Sellers begins Chapter Five with a set of strategies for a new sexual ethic that include sex positive-Gospel (235). In this new paradigm, the core of the ministry of Jesus was love in action (242). Instead of being behavior and rules driven, accountability needs to be values- and relationship- driven. (248-249). Sellers shows research that endorses the view that when views on sexual relationships and religious life are integrated, there is higher sexual satisfaction (257).

Sellers explores the clinical application in Chapter Six (275). She explores “The Four Elements of Healing Religious Sexual Shame”(285-292). Summarized, these four elements are:

1. FRAME – Build a framework of sexual knowledge.

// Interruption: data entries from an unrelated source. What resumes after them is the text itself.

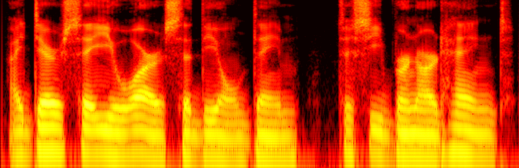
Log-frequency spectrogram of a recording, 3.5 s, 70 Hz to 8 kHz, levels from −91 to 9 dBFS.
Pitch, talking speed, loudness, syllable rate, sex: 90 Hz, 210 wpm, -17 LUFS, 5.5 syllables/s, male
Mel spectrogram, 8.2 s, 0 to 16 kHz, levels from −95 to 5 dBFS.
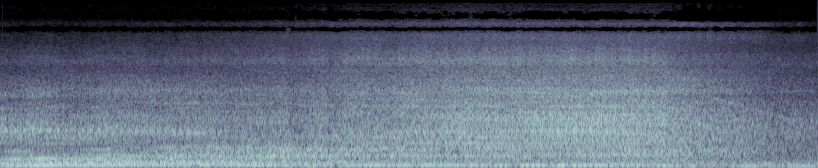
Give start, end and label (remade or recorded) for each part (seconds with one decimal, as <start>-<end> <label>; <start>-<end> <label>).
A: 0.0-4.7 recorded; 4.7-8.2 remade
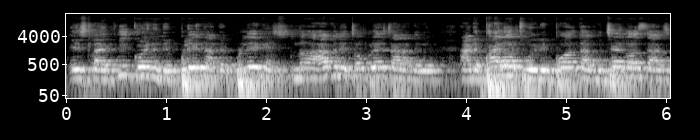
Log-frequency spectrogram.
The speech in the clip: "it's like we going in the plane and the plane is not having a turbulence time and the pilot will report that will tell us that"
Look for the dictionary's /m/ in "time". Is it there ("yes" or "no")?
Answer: no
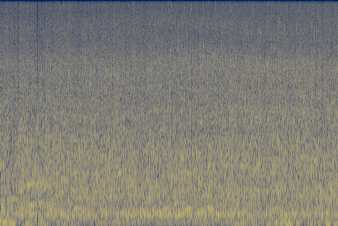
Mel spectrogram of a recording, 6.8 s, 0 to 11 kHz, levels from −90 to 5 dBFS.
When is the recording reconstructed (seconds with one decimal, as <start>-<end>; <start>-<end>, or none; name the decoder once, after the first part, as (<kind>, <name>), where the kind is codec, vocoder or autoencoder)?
0.0-0.5 (codec, SNAC)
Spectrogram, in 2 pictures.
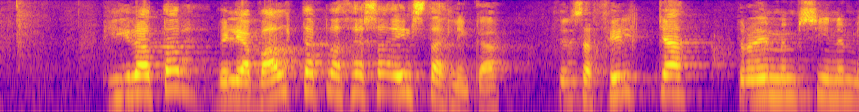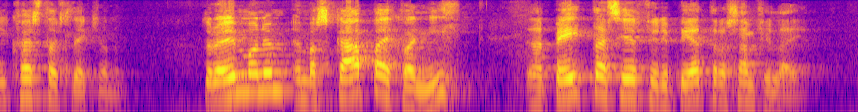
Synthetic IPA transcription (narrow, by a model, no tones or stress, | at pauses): pʰiɾat̪aɾvɪljavalt̪ɛplaθɛsːaejnst̪ajhliŋka | t̪ʰɪlɛsaðfɪlcat̪ɾœːɥmʏmsiːnʏmikʰvɛ̥st̪aksleːjcɔnʏm | t̪ɾœːɥmanʏmʏmaðskaːpaɛhkvaniht̪ | ɛðaðpeːjt̪asjɛɾ̥fɪɾɪɾpɛːt̪ɾasamfɛːla̰ːjɪ̰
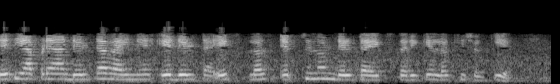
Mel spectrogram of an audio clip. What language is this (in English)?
Gujarati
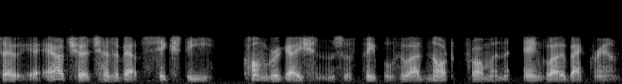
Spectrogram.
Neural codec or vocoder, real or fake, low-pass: vocoder, 22.05 kHz, 80 mel bands, WaveNeXt; fake; 5.4 kHz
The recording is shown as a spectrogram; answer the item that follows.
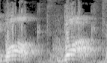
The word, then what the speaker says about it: balk: The Sifri refused, we would say balked, I think you don't pronounce the L, right? B-A-L-K.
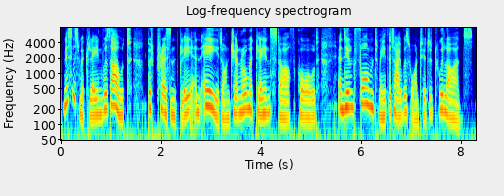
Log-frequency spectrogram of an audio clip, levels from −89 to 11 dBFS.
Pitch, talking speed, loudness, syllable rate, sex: 180 Hz, 160 wpm, -19 LUFS, 4.7 syllables/s, female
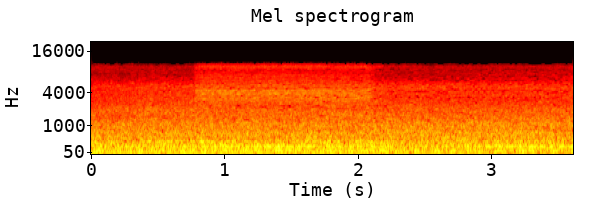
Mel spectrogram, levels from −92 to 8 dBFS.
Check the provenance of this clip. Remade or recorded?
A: remade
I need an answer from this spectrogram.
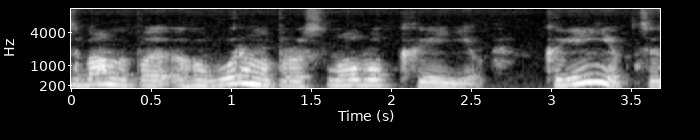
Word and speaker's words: Київ: склади Київ ставим наголос Київ позначаємо приголосні звуки перший звук к твердий Ми пам'ятаємо що буква ї завжди позначає два звуки Тому перед голосним звуком і ставимо м'який звук й і останній в приголосний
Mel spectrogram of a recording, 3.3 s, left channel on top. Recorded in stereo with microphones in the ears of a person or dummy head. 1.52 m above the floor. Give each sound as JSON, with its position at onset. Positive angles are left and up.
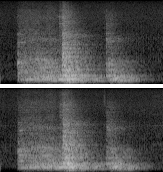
{"t": 0.3, "sound": "a sliding door", "side_deg": 60, "distance_m": 0.7}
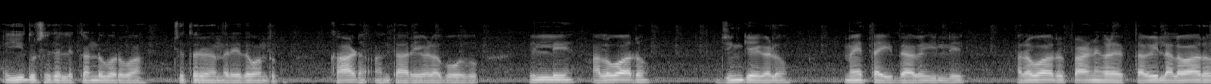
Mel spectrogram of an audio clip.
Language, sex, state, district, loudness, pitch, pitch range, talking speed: Kannada, male, Karnataka, Bijapur, -17 LUFS, 95 Hz, 95-100 Hz, 110 wpm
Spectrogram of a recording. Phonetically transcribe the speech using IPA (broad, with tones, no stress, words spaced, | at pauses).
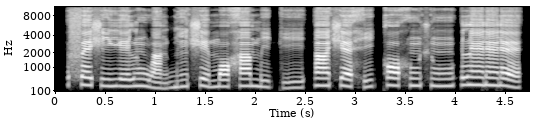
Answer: fɛ˦ʃi˧je˧lũ˧ wã˨ɡ͡bĩ˨˦ ʃe˦˨mɔ˧hã˦ mi˦˨ ki˨˦ | ã˦ʃɛ˦˨hi˨˦ kɔ˦hũ˦ʃũ˦ | lɛ̃˦ɾɛ̃˦ɾɛ˦˨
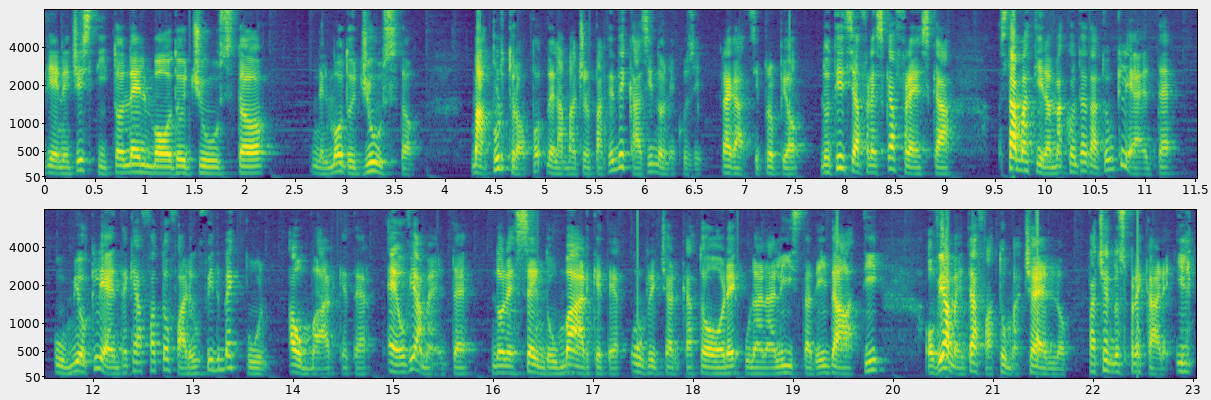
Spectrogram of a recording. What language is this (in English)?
Italian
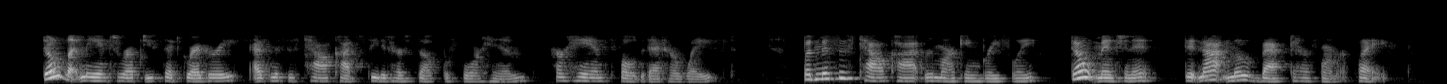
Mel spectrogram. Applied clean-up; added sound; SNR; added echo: none; none; none; none.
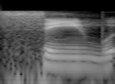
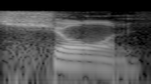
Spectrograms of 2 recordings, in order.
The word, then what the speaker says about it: Sean: Sorry, I just wanted you to say that again because you said scene. It's Sean.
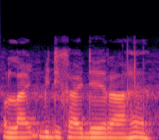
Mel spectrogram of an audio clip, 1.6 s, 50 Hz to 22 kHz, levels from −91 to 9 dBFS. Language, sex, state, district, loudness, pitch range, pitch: Hindi, male, Arunachal Pradesh, Papum Pare, -13 LUFS, 130-140 Hz, 135 Hz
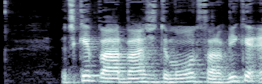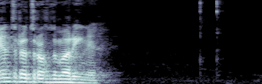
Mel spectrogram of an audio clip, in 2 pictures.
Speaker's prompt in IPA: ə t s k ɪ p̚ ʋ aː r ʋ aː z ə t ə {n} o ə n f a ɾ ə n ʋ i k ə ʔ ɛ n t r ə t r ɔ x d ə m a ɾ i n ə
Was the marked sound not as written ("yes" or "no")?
yes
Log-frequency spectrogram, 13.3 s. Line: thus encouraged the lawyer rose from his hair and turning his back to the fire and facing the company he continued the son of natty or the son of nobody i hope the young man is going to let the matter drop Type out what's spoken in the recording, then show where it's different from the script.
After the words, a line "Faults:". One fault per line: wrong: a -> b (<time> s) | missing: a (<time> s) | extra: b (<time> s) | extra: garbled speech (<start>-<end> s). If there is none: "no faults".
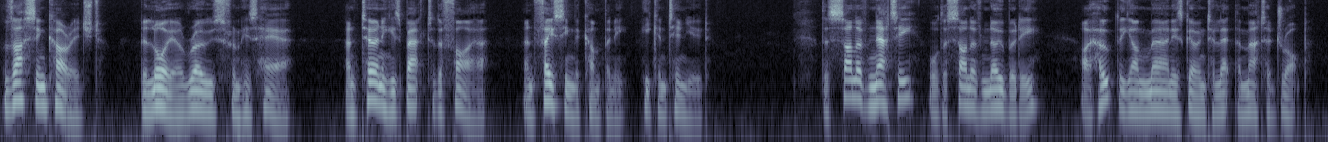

2. CLAIM – Claim and celebrate your body.

3. NAME – Name and share your story.

4. AIM – Aim to live your sexual legacy

Sellers refers the readers to resources at the Northwest Institute on Intimacy website (nwioi.com) for ideas and ways to apply these four elements.

In Chapter Seven, Sellers shares sex therapy intervention techniques, which are used to increase intimacy (305). In in Chapter Eight, Sellers offers ideas that will “invite clients to leave their old habits of sexual relating that do not engage their whole being and do not draw them deeper into the experience of love—God’s love and the love of their partner.” (311) Sellers uses a set of continuums to explain the paradigm shift of changing definitions of sexuality. As she describes:

“Each of the seven dimensions of the Anatomy of Intimacy are placed on a continuum of positive, negative, and a quality that lies between, what I call “slack-tide.” (314) These continuums include the anatomy of (1) body intimacy, (2) sensuality, (3) desire, (4) the heart, (5) trust, (6) the aesthetic, and (7) the ecstatic.

I found the book helpful in some places. For example, I concur with Sellers on many points in her analysis about the need for a more positive message about the role of faith in matters of sex. However, I disagree on some points because she uses the lens of psychology to interpret Scripture. Positive sex should be sex as God designed it. God designed sex to monogamous between a man and woman within the marriage relationship. I did enjoy the book and I think it will be a great addition to a pastor’s library.

Disclosure of Material Connection: I received this book free from the author and/or publisher through the Speakeasy blogging book review network. I was not required to write a positive review. The opinions I have expressed are my own. I am disclosing this in accordance with the Federal Trade Commission’s 16 CFR,Part 255.